[Recorded data]

= Beginning of Section =

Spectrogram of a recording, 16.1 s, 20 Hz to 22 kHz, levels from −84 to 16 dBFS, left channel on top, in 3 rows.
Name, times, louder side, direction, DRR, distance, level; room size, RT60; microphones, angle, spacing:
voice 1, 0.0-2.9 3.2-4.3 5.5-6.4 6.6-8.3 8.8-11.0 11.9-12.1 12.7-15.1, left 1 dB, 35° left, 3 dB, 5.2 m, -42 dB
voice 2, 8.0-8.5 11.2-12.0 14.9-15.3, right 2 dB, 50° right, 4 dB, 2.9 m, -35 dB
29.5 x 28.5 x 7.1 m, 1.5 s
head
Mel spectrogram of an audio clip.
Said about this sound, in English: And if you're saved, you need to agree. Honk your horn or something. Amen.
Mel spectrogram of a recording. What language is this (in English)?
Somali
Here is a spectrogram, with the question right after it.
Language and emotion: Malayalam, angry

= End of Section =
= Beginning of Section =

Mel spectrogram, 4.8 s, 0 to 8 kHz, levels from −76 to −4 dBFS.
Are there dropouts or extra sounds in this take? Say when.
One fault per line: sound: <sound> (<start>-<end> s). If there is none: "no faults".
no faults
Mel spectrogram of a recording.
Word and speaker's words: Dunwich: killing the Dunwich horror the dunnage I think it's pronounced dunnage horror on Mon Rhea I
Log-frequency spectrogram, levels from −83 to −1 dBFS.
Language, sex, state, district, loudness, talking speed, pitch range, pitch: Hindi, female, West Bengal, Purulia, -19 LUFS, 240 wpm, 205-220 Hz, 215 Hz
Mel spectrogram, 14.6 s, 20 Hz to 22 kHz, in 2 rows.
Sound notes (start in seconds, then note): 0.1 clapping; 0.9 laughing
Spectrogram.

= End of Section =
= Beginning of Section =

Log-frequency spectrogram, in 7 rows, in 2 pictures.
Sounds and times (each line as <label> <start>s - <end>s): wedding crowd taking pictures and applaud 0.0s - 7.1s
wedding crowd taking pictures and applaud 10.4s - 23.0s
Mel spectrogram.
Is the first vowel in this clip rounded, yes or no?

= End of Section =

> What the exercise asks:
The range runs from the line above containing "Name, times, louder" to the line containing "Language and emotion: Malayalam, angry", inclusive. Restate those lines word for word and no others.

> Task output:
Name, times, louder side, direction, DRR, distance, level; room size, RT60; microphones, angle, spacing:
voice 1, 0.0-2.9 3.2-4.3 5.5-6.4 6.6-8.3 8.8-11.0 11.9-12.1 12.7-15.1, left 1 dB, 35° left, 3 dB, 5.2 m, -42 dB
voice 2, 8.0-8.5 11.2-12.0 14.9-15.3, right 2 dB, 50° right, 4 dB, 2.9 m, -35 dB
29.5 x 28.5 x 7.1 m, 1.5 s
head
Mel spectrogram of an audio clip.
Said about this sound, in English: And if you're saved, you need to agree. Honk your horn or something. Amen.
Mel spectrogram of a recording. What language is this (in English)?
Somali
Here is a spectrogram, with the question right after it.
Language and emotion: Malayalam, angry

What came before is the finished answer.